Liverpool weather: Met Office issues yellow status weather warning for fog - Mersey Ferries disrupted

The Met Office has said bus and train times could be delayed as a direct result of the fog.

A yellow status Met Office weather warning is in place for Liverpool. The alert was issued shortly before 2am on Tuesday and will remain active up until 11am.

“Areas of fog, dense in places, have developed and will be stubborn to clear through much of this morning,” reads the warning on the official Met Office website.

“Whilst some fog is likely to persist all day, many places will see this lifting into low cloud or clear by this afternoon.”

Mersey Ferries confirmed that early morning services have been suspended due to the fog, although some commuters services resumed from 9am. Check the social media feed for the latest updates.

What to expect:

  • Slower journey times with delays to bus and train services possible.
  • There is a chance of delays or cancellations to flights.

How fog affects travel

Fog is a major travel hazard which can lead to problems of visibility when travelling.

Fog tends to be more of an issue in colder periods. It is far less likely to affect summer travel but can occur in spring and autumn - at the beginning and end of the main holiday season. Things to bear in mind when planning your journey are that fog can be very localised, so may not be apparent when you set off, and it can affect air travel and the roads in different ways.

How thick is fog?

The official definition of fog is a visibility of less than 1,000 m. This limit is appropriate for aviation purposes, but for the general public and motorists an upper limit of 200 m is more realistic. Severe disruption to road transport occurs when the visibility falls below 50 m. Useful labels for these three categories are aviation fog, thick fog and dense fog.

How do we forecast fog?

It can be very tricky to forecast fog. Fog forms when moisture in the air is cooled to its ‘dew point’. This is the temperature at which air will condense from water vapour into water droplets. This is the same effect you get when warm moist air comes into contact with a cold bathroom mirror. While vapour is relatively transparent, droplets reflect light and therefore reduce visibility. When this reduction in visibility gets below 1,000 metres it officially becomes fog.

Fog that affects us in cooler season

Fog usually occurs in the late autumn and winter months, when conditions tend to be colder, and nights are longer. This type of fog forms as a result of clear skies and light winds. The land cools overnight and this reduces the ability of the air to hold moisture, allowing condensation and fog to occur.

The fog will often disperse after sunrise, but in some circumstances can last well into the afternoon, and even persist for days on end. This is most likely during January and February, and can cause severe disruption at airports, as well as on roads and for other types of transport.

A pilot boat passes the Liver Building in Liverpool, north-west England on April 07, 2015 as fog covers the River Mersey. AFP PHOTO/PAUL ELLIS (Photo credit should read PAUL ELLIS/AFP via Getty Images)

Travel disruption due to fog

Fog can particularly affect road and air travel due to reduced visibility.

According to the Highway Code headlights should be used when visibility is below 100 metres.

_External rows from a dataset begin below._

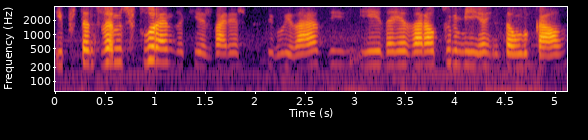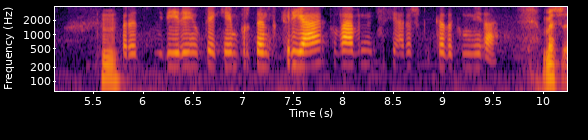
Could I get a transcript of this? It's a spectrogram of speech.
e, portanto, vamos explorando aqui as várias possibilidades e, e a ideia é dar autonomia, então, local, hum. para decidirem o que é que é importante criar que vá beneficiar as, cada comunidade. Mas uh,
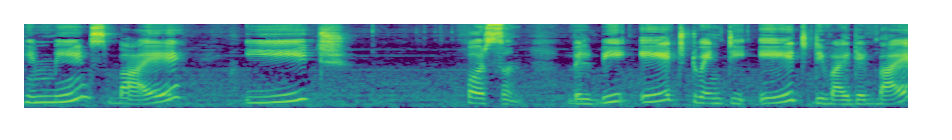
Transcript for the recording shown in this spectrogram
him means by each person will be 828 divided by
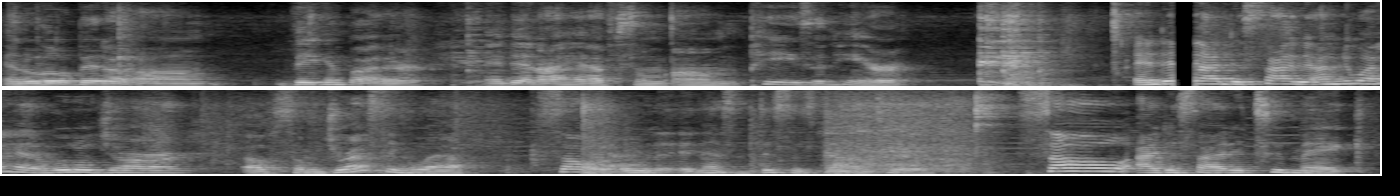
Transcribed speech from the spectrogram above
and a little bit of um, vegan butter. And then I have some um, peas in here. And then I decided, I knew I had a little jar of some dressing left. So, and that's, this is done too. So I decided to make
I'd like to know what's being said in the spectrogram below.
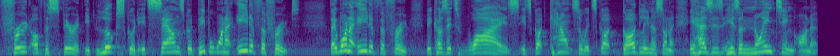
fruit of the Spirit. It looks good, it sounds good. People want to eat of the fruit. They want to eat of the fruit because it's wise, it's got counsel, it's got godliness on it, it has his, his anointing on it,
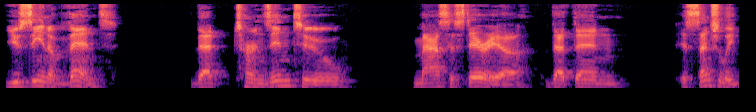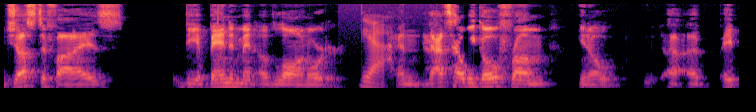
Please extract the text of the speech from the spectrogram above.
You see an event that turns into mass hysteria that then essentially justifies the abandonment of law and order. Yeah. And that's how we go from, you know, a, a,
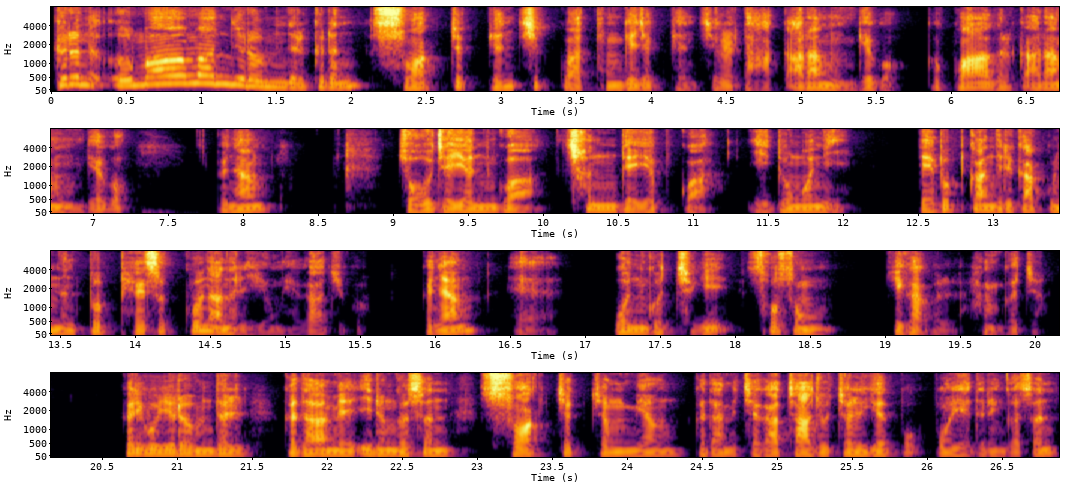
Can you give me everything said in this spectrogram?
그런 어마어마한 여러분들 그런 수학적 변칙과 통계적 변칙을 다 깔아뭉개고 그 과학을 깔아뭉개고 그냥 조재현과 천대엽과 이동원이 대법관들이 갖고 있는 법 해석 권한을 이용해 가지고 그냥 예, 원고 측이 소송 기각을 한 거죠. 그리고 여러분들 그다음에 이런 것은 수학적 증명 그다음에 제가 자주 즐겨 보여드린 것은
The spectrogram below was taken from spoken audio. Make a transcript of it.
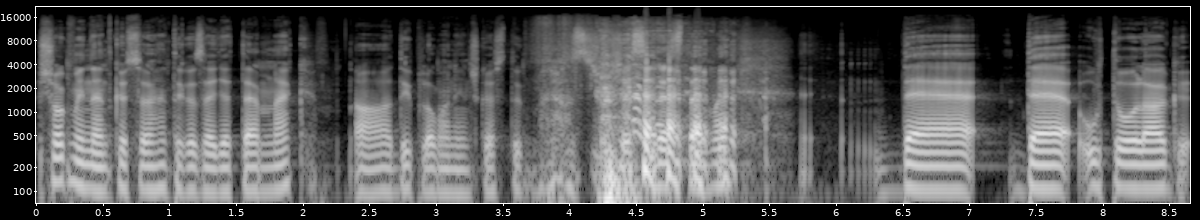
sok mindent köszönhetek az egyetemnek, a diploma nincs köztük, mert azt sose szereztem meg, de, de utólag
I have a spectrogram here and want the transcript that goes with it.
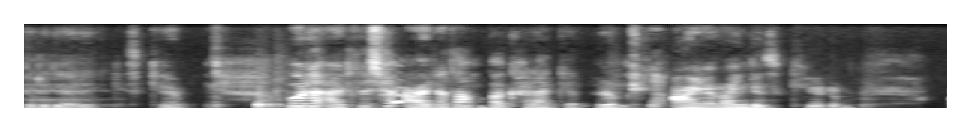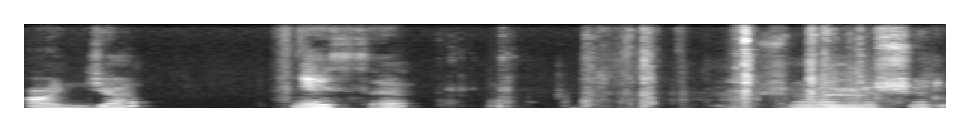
Şöyle gözüküyorum. Bu arada arkadaşlar aynadan bakarak yapıyorum. Çünkü aynadan gözüküyorum anca. Neyse. Şunu şöyle.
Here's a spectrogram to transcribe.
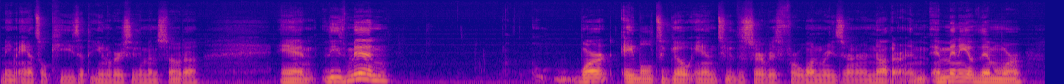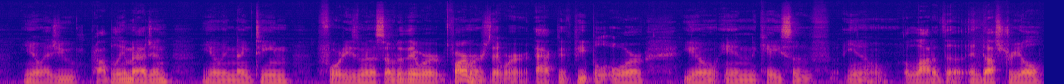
named Ansel Keys at the University of Minnesota. And these men weren't able to go into the service for one reason or another. And, and many of them were, you know, as you probably imagine, you know, in 1940s Minnesota, they were farmers, they were active people, or, you know, in the case of you know a lot of the industrial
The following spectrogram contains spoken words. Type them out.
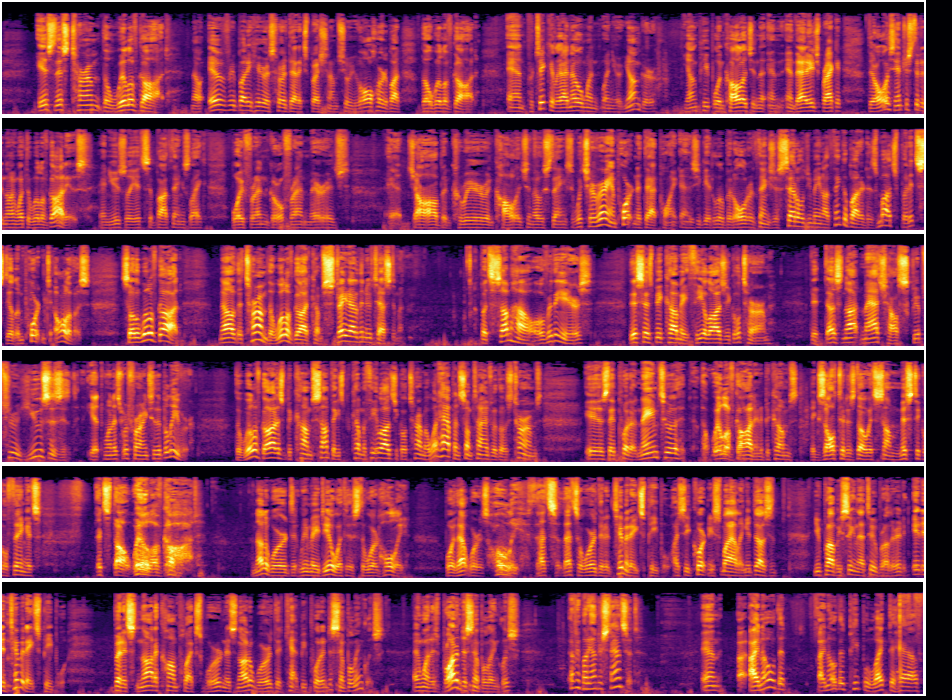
is this term, the will of God. Now, everybody here has heard that expression. I'm sure you've all heard about the will of God. And particularly, I know when, when you're younger, young people in college and, and, and that age bracket, they're always interested in knowing what the will of God is. And usually it's about things like boyfriend, girlfriend, marriage, and job and career and college and those things, which are very important at that point. And as you get a little bit older and things are settled, you may not think about it as much, but it's still important to all of us. So, the will of God. Now, the term the will of God comes straight out of the New Testament. But somehow, over the years, this has become a theological term that does not match how Scripture uses it when it's referring to the believer. The will of God has become something, it's become a theological term. And what happens sometimes with those terms is they put a name to it, the will of God, and it becomes exalted as though it's some mystical thing. It's, it's the will of God. Another word that we may deal with is the word holy. Boy, that word is holy. That's, that's a word that intimidates people. I see Courtney smiling. It does. You've probably seen that too, brother. It, it intimidates people. But it's not a complex word, and it's not a word that can't be put into simple English. And when it's brought into simple English, everybody understands it. And I know that I know that people like to have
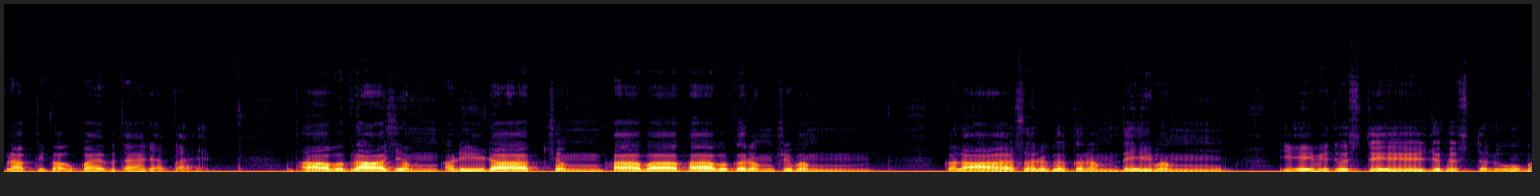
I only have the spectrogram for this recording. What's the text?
प्राप्ति का उपाय बताया जाता है। भावग्राह्यम अनिडाक्षम भावा भावकरम शुभम कलासर्गकरम देवम, ये विदुस्ते जुहस्तनूम।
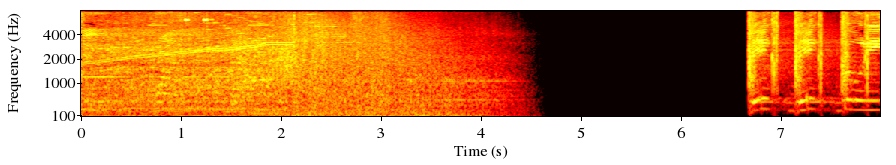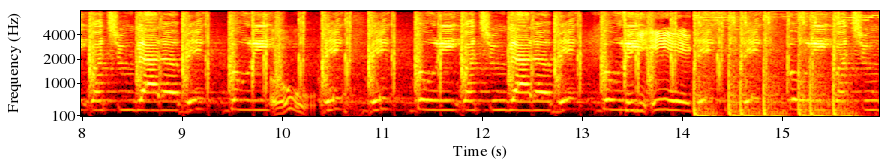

Before setting off on a foggy journey, drivers should make sure their lights - especially fog lights - are working properly.

(Source: The Met Office)